Conspiracy theorists on Twitter spent the weekend insisting the racist shooter in Jacksonville, Florida who killed three people on Saturday was part of a “psyop” somehow organized by the U.S. government. As evidence for the theory, many far-right accounts said the shooter’s manifesto was immediately released, while other left-wing shooters have had their manifestos withheld. What’s the only problem? That’s simply not true.
“Anyone else notice how we got the Jacksonville shooter’s manifesto within hours of the ‘racially motivated’ incident, but we still don’t have the Nashville Trans Terrorist’s manifesto 5 months after they murdered Christian schoolchildren?” one account known as DC_Draino tweeted on Sunday.
“It’s a simple explanation: One boosts the regime’s racially divisive narrative. The other doesn’t,” the account continued, referring to President Joe Biden’s administration as a regime.
Jacksonville sheriff T.K. Waters gave a press conference Sunday to explain the case. He also revealed that Ryan Christopher Palmeter, 21, shot three Blacks at the Dollar General in a racist crime. Waters says the shooter wrote “several” manifestos that “detailed the shooter’s disgusting ideology of hate.” Palmeter eventually turned the gun on himself.
“Plainly put, this shooting was racially motivated, and he hated Black people,” Waters said at the Sunday news conference.
In spite of reports spread on Twitter, now known officially as X (the social media platform), where many people claim that the manifestos were released by the local authorities, these manifestos are not available.
Online, right-wing commentators have repeatedly demanded that the manifesto for the shooter responsible for killing six people inside a Nashville Christian high school in march 2023 be made public. Police haven’t released the manifesto, or any other writings of Aiden Hale (the 28-year old who committed the crime before being shot by the police). And while many conspiracy theorists try to suggest there’s some nefarious motive behind not releasing the manifesto, the Associated Press points out there’s no national standard for releasing such writings.
Many mass shootings, no matter what their politics are, do not share their manifestos online. But the advent of the internet in the past 20 years has enabled many violent attackers to post their hateful thoughts before they begin their attack. The Jacksonville Shooter and the Nashville Christian School Shooter both did not publish their manifestos.

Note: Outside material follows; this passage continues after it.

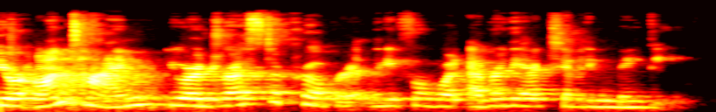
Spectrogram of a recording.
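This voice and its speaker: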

One example of hateful writings spreading far and wide is the manifesto shared by the shooter in Christchurch in New Zealand who murdered 51 people in two mosques before committing the attack. He posted it on 8chan. In addition to the fact that the New Zealand police didn’t release this manifesto, they also made it an offence for anyone in New Zealand to have the document.
Whenever mass shooters commit their heinous crimes, it’s only natural for the public to have questions about why they did it. But shootings are so common and occur for such a wide variety of reasons that it’s hard to say there’s much public interest in releasing their screeds.
Gun Violence Archive reports that the U.S. had 476 mass killings in this past year. Everyone knows that this high number is unheard of among wealthy countries. Some U.S. lawmakers will claim that our epidemic of mass shootings is a result of mental health issues or declining prayer. The U.S. has the highest level of religiousness among wealthy nations. But, every country in the world suffers from mental illnesses. Our number of firearms is what sets us apart.
Americans have bought more than 60 million new firearms during this epidemic, which is an astounding number in a country with over 330 millions people. Our elected leaders have shown little desire to introduce new regulations on guns, so this number is only going to increase over the next few months and even years. It is up to the police whether or not they release mass shooter manifestos. But there’s absolutely no evidence that releasing manifestos will help get our violence problem under control.